To be clear, Reich is right: the Colts haven’t done much to help him. But the problem is that Ryan often made it worse.
“That’s another point that needs to be perfectly clear, and I’ve told Matt that,” Reich said. “And it really starts with me.
Ryan has taken a beating this season: 80 hits, most in the league, in addition to 110 pressures, and was slow to recover from a number of penalty shots on Sunday. He is facing a Level 2 shoulder separation, Reich said, will not practice this week and will be inactive for Sunday’s game. Nick Foles, signed to be Ryan’s replacement in the spring, will now replace Ehlinger. But Reich was adamant that decision was made regardless of Ryan’s injury.
The Colts plan to keep Ehlinger as a starter for the rest of the season, even after Ryan recovers.
“This move was going to be done anyway,” Reich said.
It’s worth noting that the Colts have always seen Ryan as a two-year-old answer, and Monday’s decision puts that in jeopardy. About $12 million of the $29 million owed to him in 2023 is guaranteed, and there’s a $7.5 million bonus that kicks off March 17. If the Colts were to cut it, it would cost $18 million over the salary cap.
He met with the three-quarters on Monday morning and shared the decision.
Clearly Irsay had his say on this. The owner rarely gets involved in personnel matters, leaving that to Ballard, Reich and staff, but he has spoken out twice, in January after Wentz’s disastrous end to the season, and recently as the stumbles from Ryan at the start of the season hampered the offense and the team.

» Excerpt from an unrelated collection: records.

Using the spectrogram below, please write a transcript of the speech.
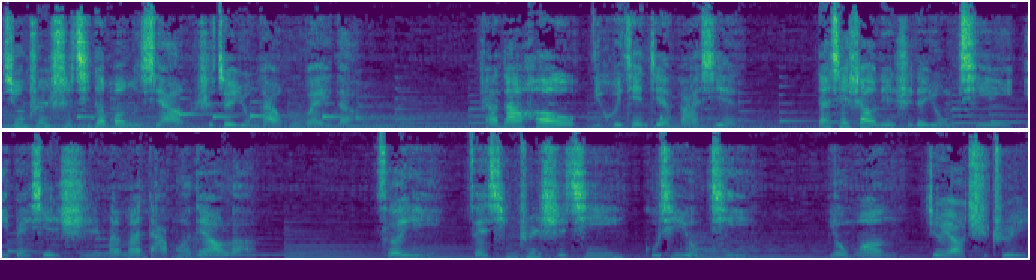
青春时期的梦想是最勇敢无畏的，长大后你会渐渐发现，那些少年时的勇气已被现实慢慢打磨掉了。所以在青春时期鼓起勇气，有梦就要去追。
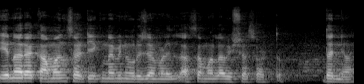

Reich and Irsay usually talk to each other in the locker room after every game, but encounters like the one on Sunday night are extremely rare. When it comes to the quarterback position — something the Colts haven’t quite done since Andrew Luck retired five years ago — the owner wants his voice heard.
“He’s got a lot of wisdom, has a lot of good advice,” Reich said. “His vote is always going to carry…he’s a one man crew in that regard.
“But what I appreciate about him is that it’s a collective decision. It’s, ‘Let’s talk about it.’ He can lead the way in some ways, but it’s really the owner, the general manager, the head coach who talks about a decision of this magnitude.
So the focus shifts to Texas’ second-year QB who impressed in the preseason but remains a question. He’s spent the past month leading the Colts’ scouting squad in practice, preparing the first-team defense for Sunday. He obtained a vote of confidence on Monday from one of the pillars of the Colts defense.
“I think it’s a great decision for us to have Sam there, the way he’s come and made plays in pre-season,” defensive tackle Grover Stewart said.
The Colts defense gave Indy a chance, but there’s one thing it can’t overcome: the offense
Now everything becomes real.
How will the attack change with Ehlinger under centre?
Will he give the team the spark that Irsay is hoping for?
“We always thought from day one that Sam had some kind of special sauce,” Reich said. “He has that in him, he behaves a certain way, he trains a certain way. He will be ready. He will be ready. Will he have growing pains? Sure. Will he make mistakes? Of course, he will make mistakes. But I think Sam will make games. He’s proven that everywhere he’s been, and we think that’s what he’s going to do for our offense. He’s going to play games.
The Colts better hope so. Otherwise, a disappointing and disjointed season will get worse, and Matt Ryan won’t be the only person to lose his job.
(Matt Ryan top photo: Cooper Neill/Getty Images)